I had no clue about all of this when buying my first camera. So I definitely made mistakes and bought stuff i didn’t need that I ended up selling after. I wasn’t prepared for everything, but one thing I did do was to stick it out! which is why you know me as a photographers today. It was actually easier when I started because phone quality was so rubbish, it was easy to not want to revert to pulling your phone out.
My first camera was a Canon 450d with 17-55lens. This was then how my kit accumulated. Canon 430ex flash. Camera bag. Photo Editing Programme. WD portable hard drive. Studio Light Kit, 3 flash heads, light stands and modifiers. Studio background stand. Studio background cloths. Trigger and Receiver. Tripod. Extension leads for studio lights. Sigma / Canon 16-35mm f4. Sigma 17-50 (can’t remember exact model – but I really didn’t need this in hindsight). Canon 50d and 18-200mm lens (a horrible lens for what I was using it for at the time – but again I knew no better). Canon 580 ex flash. Now needed a new bag. More WD Hard Drives to store images on. (started with small compact ones but they kept breaking, so now use the big bulky ones (ore storage needed and I don’t like cloud storage) Canon 24-105mm lens. Sigma 70-200mm lens. Canon 7d and it carried on and on and on.
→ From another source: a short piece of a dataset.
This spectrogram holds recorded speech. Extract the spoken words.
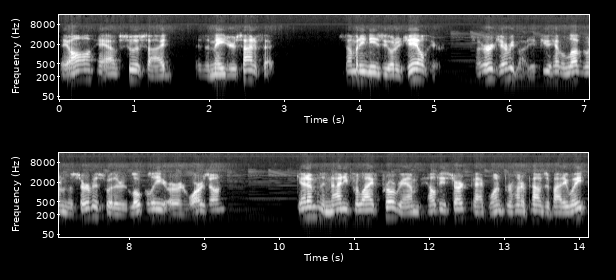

And while you may be thinking, I am just buying my first camera, not starting a camera shop! And yes you may not need everything that I had, but I guarantee you will need some of the stuff that I started with.
Sorry but not sorry
Sorry I did not give you a straight forward answer!
Well I am not sorry actually, these are very personal decisions and my aim is to get you to think about what is best for you when buying your first camera, by giving you some things to look for, and giving you a frank outline of what it actually means, instead of me telling you what would work for me, or letting you run away with your romanticised idea of walking down a street in France, looking incredibly stylish with your cute camera and just flashing away creating magical art as you walk … stylishly! lol Take a look at what I usually look like when I am shooting lol. https://www.instagram.com/lensi_photography/?hl=en-gb
Happy Shopping, and please do circle back to let me know what you ended up buying as your first camera!